Terrazzo Worker and Finisher, Insulation Worker-Mechanical, Paperhanger, Construction Carpenter, Fence Erector, Helper-Carpenter
The trade associations listed below represent organizations made up of people (members) who work and promote advancement in the field. Members are very interested in telling others about their work and about careers in those areas. As well, trade associations provide opportunities for organizational networking and learning more about the field’s trends and directions.
- Ceramic Tile Institute of America
- International Union of Bricklayers and Allied Craftworkers
- National Tile Contractors Association
- United Brotherhood of Carpenters and Joiners of America
- FCICA- the Flooring Contractors Association
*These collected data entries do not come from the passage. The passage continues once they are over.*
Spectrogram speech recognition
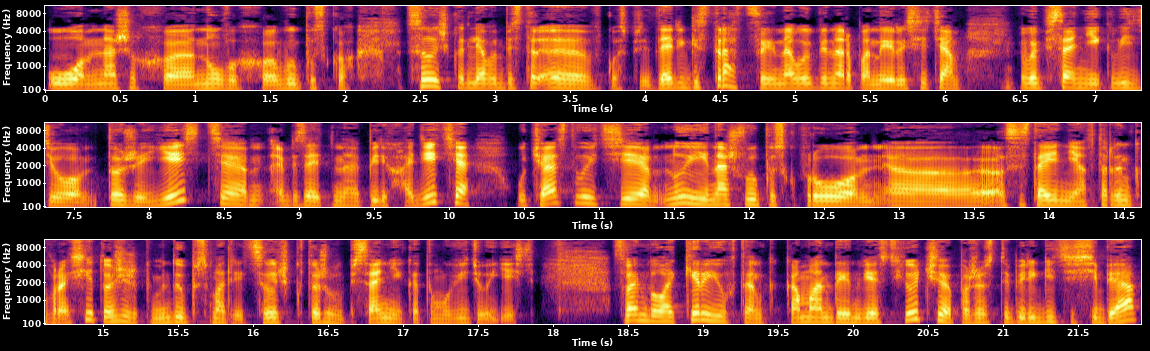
о наших э, новых выпусках. Ссылочка для, вебистра... э, господи, для регистрации на вебинар по нейросетям в описании к видео тоже есть. Обязательно переходите, участвуйте. Ну и наш выпуск про э, состояние авторынка в России тоже рекомендую посмотреть. Ссылочка тоже в описании к этому видео есть. С вами была Кира Юхтенко, команда Invest Future. Пожалуйста, берегите Берегите себя,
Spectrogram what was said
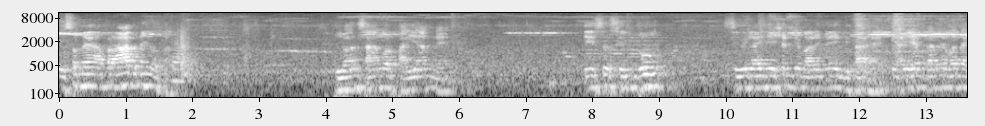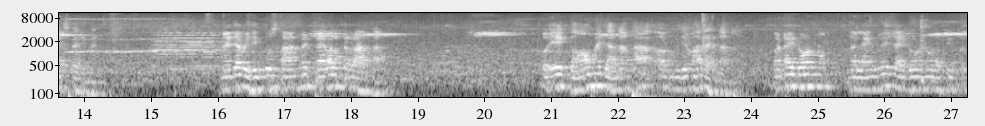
उस समय अपराध नहीं होता युआन सांग और फाइयान ने इस सिंधु सिविलाइजेशन के बारे में लिखा है कि I have done a one experiment मैं जब हिंदुस्तान में ट्रैवल कर रहा था तो एक गाँव में जाना था और मुझे वहाँ रहना था। But I don't know the language I don't know the people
- International Union of Painters and Allied Trades
Magazines and Publications
- ProInstaller Online Magazine (.pdf)
- Floor Trends Magazine
- Hardwood Floors Magazine
- Wood Floor Business Magazine
- Floor Covering News
- Tile Magazine
- Contemporary Stone and Tile Design Magazine
To create a floor that’s both beautiful and durable takes a strong back and a skillful eye. Flooring installers and tile and marble setters tackle the job—laying and finishing carpet, wood, vinyl, and tile. Work starts by removing old flooring then cleaning and leveling the surface. These workers measure the area to be covered, and cut flooring material or tile to fit. Relying on design plans—or their knowledge of attractive patterns and colors— they place tile and flooring and affix it in position. Each type of flooring requires its own skills and tools to install: Carpet installers use “knee kickers,” to position carpet, and power stretchers to pull it snugly against walls. Floor sanders and finishers power sand hardwood floors, then apply stains and sealants to preserve the wood. Floor layers install durable linoleum, vinyl and other materials. Tile and marble setters use special cutting devices to size ceramic and marble tile, then install it and finish the floor surface. The work of installing flooring comes with challenging physical demands; workers spend much of their time reaching, bending, and kneeling, and wear protective equipment when needed. Most schedules are full time, and self-employment is common. Most flooring installers and tile and marble setters learn on the job starting as helpers, though some enter the field through a 2-4 year apprenticeship.
Content retrieved from: US Bureau of Labor Statistics-OOH www.bls.gov/ooh,
CareerOneStop www.careeronestop.org, O*Net Online www.onetonline.org